Eating Out: The Draft House is impressive for its food and its attitude to children
The Draft House Gastropub
00 353 7191 22222
APRIL in Paris…Autumn in New York… October in Strandhill… Why we picked the Atlantic coast for a holiday at this time of year, I don't know. Bracing wasn't in it. Although it was beautiful, so long as your idea of beauty is horizontal rain driven by constant gales.
I have an app on my phone, called The Baby Soother. It's got a store of sounds – vacuum cleaner, hairdryer, washing machine and so on – that accompany your baby to sleep. There's an option to record your own sound, too. So, big softy that I am, I thought it would be special to make my own recording. To give it a personal, tender, loving touch, you know?
So it was I walked carefully down the steps from the promenade at Strandhill to the raging ocean. I pressed Record and held my phone out to the Atlantic like a tech-savvy Canute, and was promptly soaked from the waist down by a freak wave hurled by a chuckling Neptune.
And lo, it came to pass that I went to the Draft House for an early dinner looking like I'd really, really, really wet myself. Nevertheless, I was allowed in, and my wife and baby even let me sit with them, so long as my soggy beige slacks stayed firmly tucked under the table.
The Draft House is a touch wintry, maybe, with worn parquet flooring and lots of bare brick and dark wooden boards on the walls, as well as some white tiles that look like they came from some old public baths. There are splashes of colour, too, from the odd painting here and there.
It's friendy and trendy, very much its own man, and gives the impression that it follows its own path, regardless of fashion. That extends to the presentation of the food, which is served in a variety of ways – in enamel bowls, on slates, on plates.
I tell you something that marks this place out, and that's the way they treat children, which isn't a bad way to judge somewhere. They brought our baby a bowl of soup and a pan of mash – exactly the same stuff as they serve the adults, and all free of charge. A baby cup full of water, too. Now, obviously, that shows they've got their heads screwed on. Treat the children well and you're three-quarters of the way there with the grown-ups they belong to, but still, it was done with an ease and spontaneity that was impressive.
Talking of impressive, the food was great. The tomato and basil soup ran the scale of notes from deep to high, and was sweet, fresh, and rich. I got the cauliflower cheese to start and it was so much more imaginative than I'd expected. The aroma hit first – a tempting waft of curry from the puree, which went so well with the crunchy cauliflower inside the crisp batter shell and the slivers of sharp and sour blue cheese. It came with raspberries, which was a bit of a surprise – not an unwelcome one, but not one that was completely successful either.

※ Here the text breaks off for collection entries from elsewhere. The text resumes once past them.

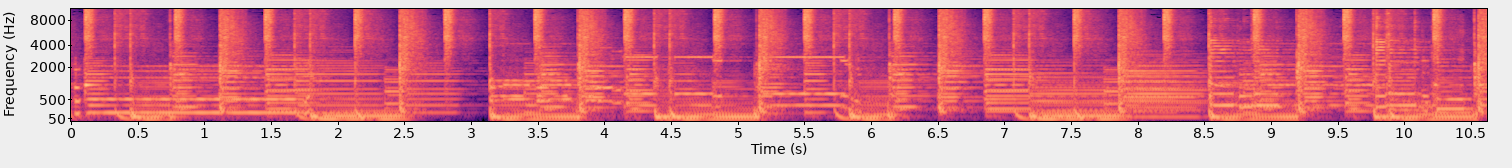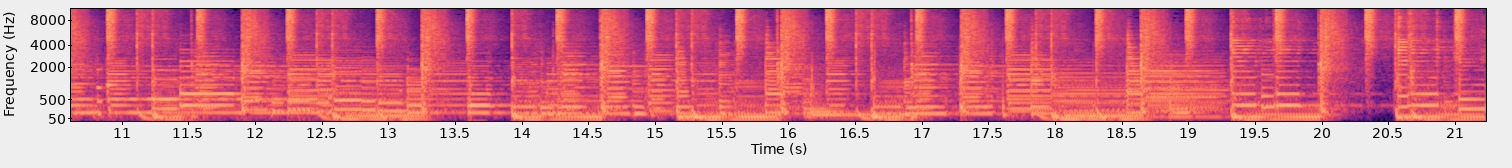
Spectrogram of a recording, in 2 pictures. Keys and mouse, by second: 0.6 click, 1.8 click, 6.9-7.8 typing, 8.0 Down, 9.0-9.8 typing, 9.8 Down, 10.0 Down, 10.2 Down, 10.3 Down, 10.6 Down, 10.8 Down, 11.1 Down, 11.5 Return, 13.1 click, 15.0 click, 16.2 click, 18.3 click, 20.7 click.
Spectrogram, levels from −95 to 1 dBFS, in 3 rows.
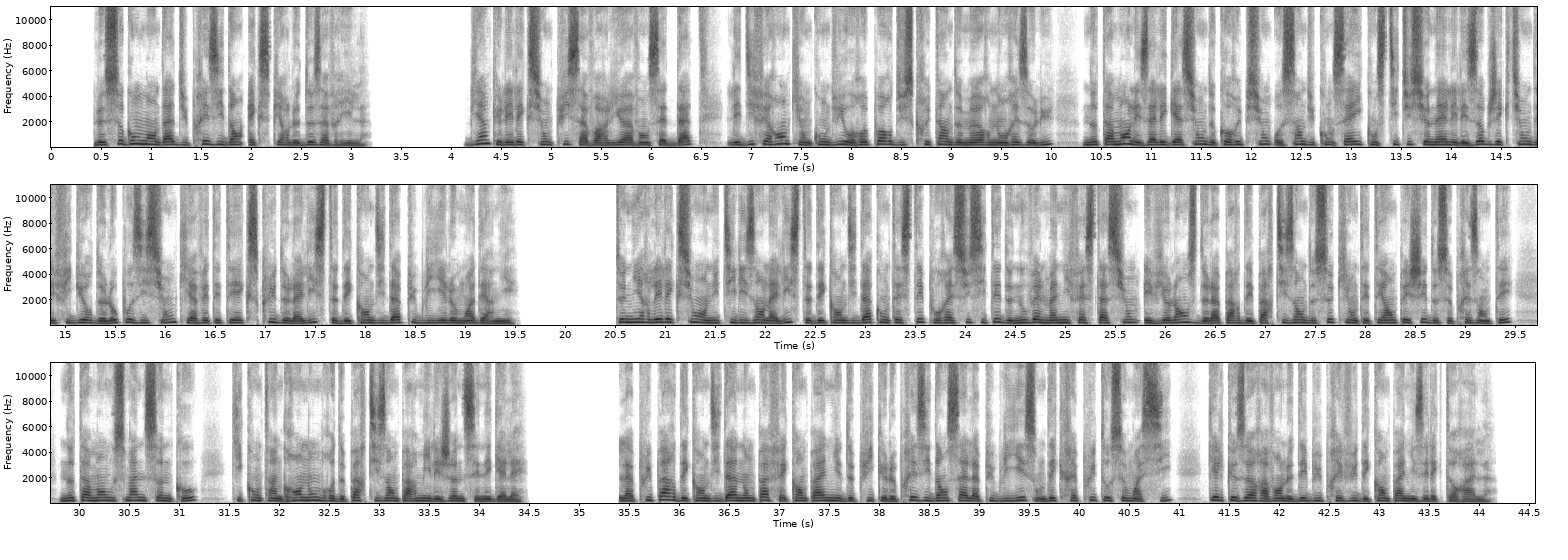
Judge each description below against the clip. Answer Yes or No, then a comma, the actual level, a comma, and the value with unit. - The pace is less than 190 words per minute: Yes, average, 180 wpm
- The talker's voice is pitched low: No, high, 205 Hz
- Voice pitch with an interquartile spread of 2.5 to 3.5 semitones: Yes, average, 3.2 semitones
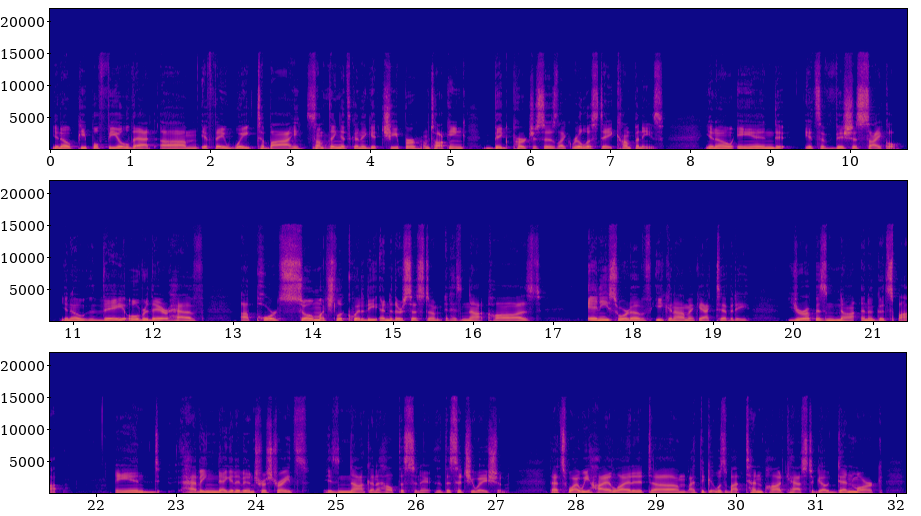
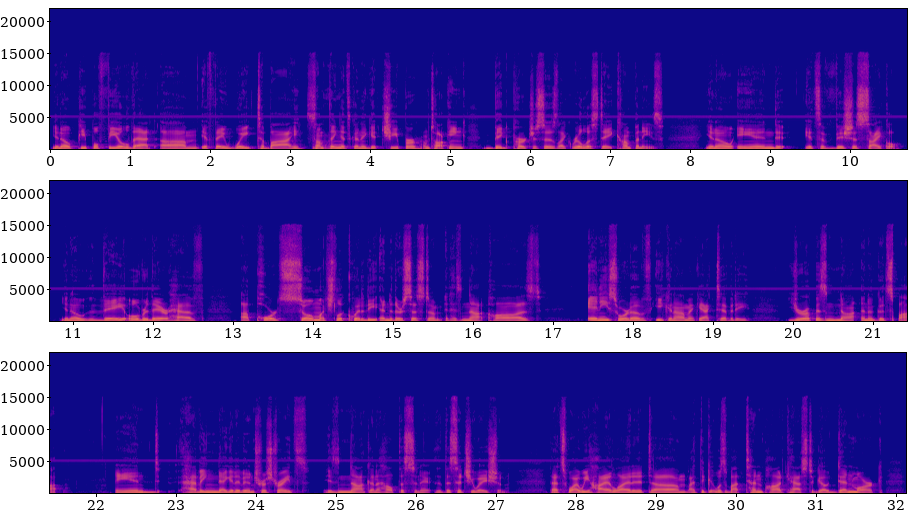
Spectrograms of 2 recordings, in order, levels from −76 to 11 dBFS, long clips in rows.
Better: first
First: none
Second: high-pitched whine; faint; until 12 s and from 18 to 28 s; 5 kHz, 30 dB below the speech

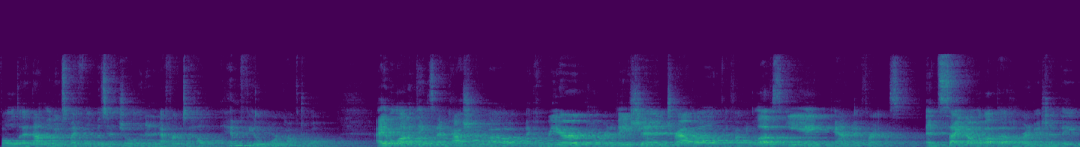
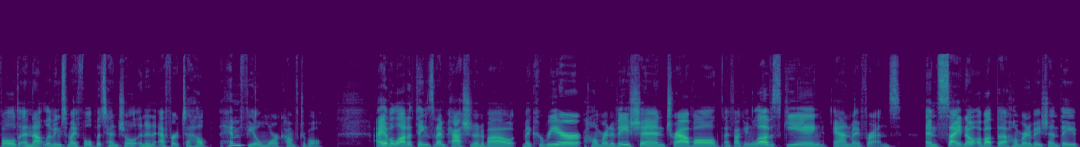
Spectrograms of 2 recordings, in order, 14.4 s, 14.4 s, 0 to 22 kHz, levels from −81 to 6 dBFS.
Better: second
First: room echo; noticeable; dies away in 2.4 s // off-mic speech; far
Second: none

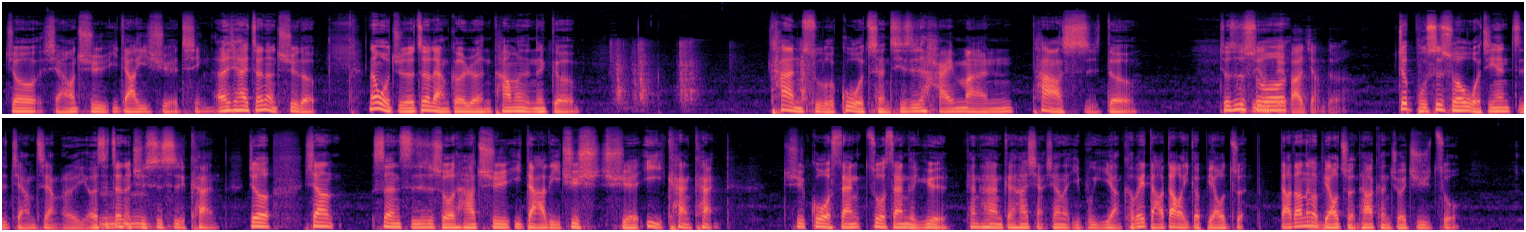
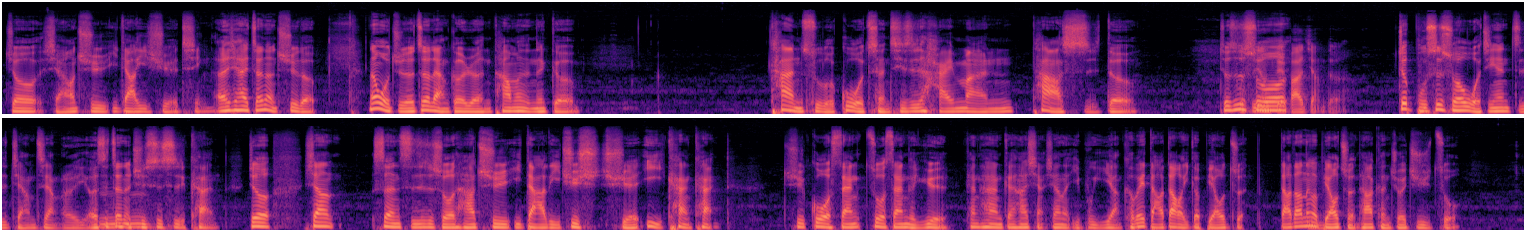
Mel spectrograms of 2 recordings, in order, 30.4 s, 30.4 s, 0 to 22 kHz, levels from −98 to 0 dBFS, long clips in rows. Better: second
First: door banging; faint; from 6 to 8 s; peak 15 dB below the speech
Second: none

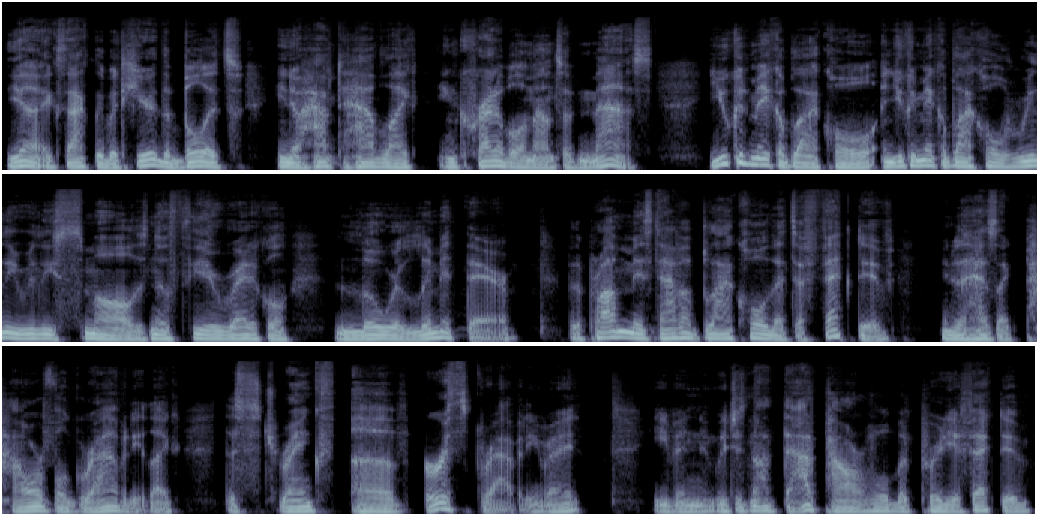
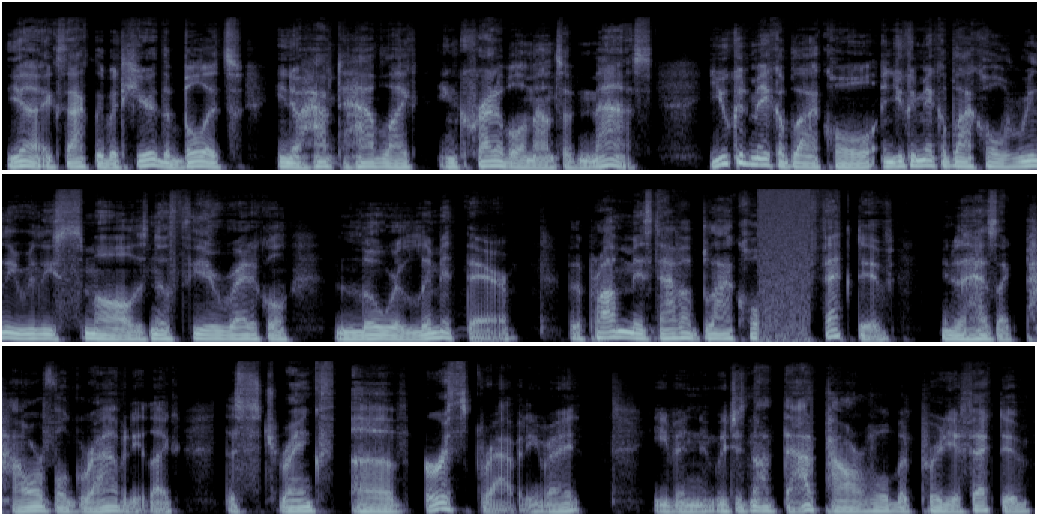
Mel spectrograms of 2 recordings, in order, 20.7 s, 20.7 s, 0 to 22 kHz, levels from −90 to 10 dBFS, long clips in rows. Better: first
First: none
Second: audio cutting out; filled with static; at 12 s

There couldn't have been much left in the kitchen other than the sink once they'd finished making the super-food salad. Fig and walnut cheese, beetroot, cucumber, pomegranate, quinoa, chia seeds – you name it, it was in it. (There were toasted nuts, too, which weren't nearly as painful as they sound, especially once you've been hit by a wave). All the different ingredients combined perfectly, although the added chicken was a bit of a let down – just too dry.
The pan-fried sea bass was fantastic. First off, the fish was cooked beautifully, the fillets holding intact, the flakes of meat delicate and subtle, and the skin lovely and crisp. There was a real deep flavour to the tiger prawns, not to mention a strong texture. And the noodles were wrapped in a delicious soy, mirin, and lime dressing.
Tempting though the puddings were, we decided to call it a day there. This was an excellent meal, served by lovely staff in a good-looking, stylish pub. A full tum, a happy family, and almost dry trousers. What more could a man ask for?
Tomato and basil soup €5.50
Cauliflower cheese € 8.50
Pan-fried sea bass and tiger prawns €21
Super food salad with chicken €13.50
Pinot Grigio, glass €5.75
Guinness, pint €4.40
Total: €58.65 (£52.64)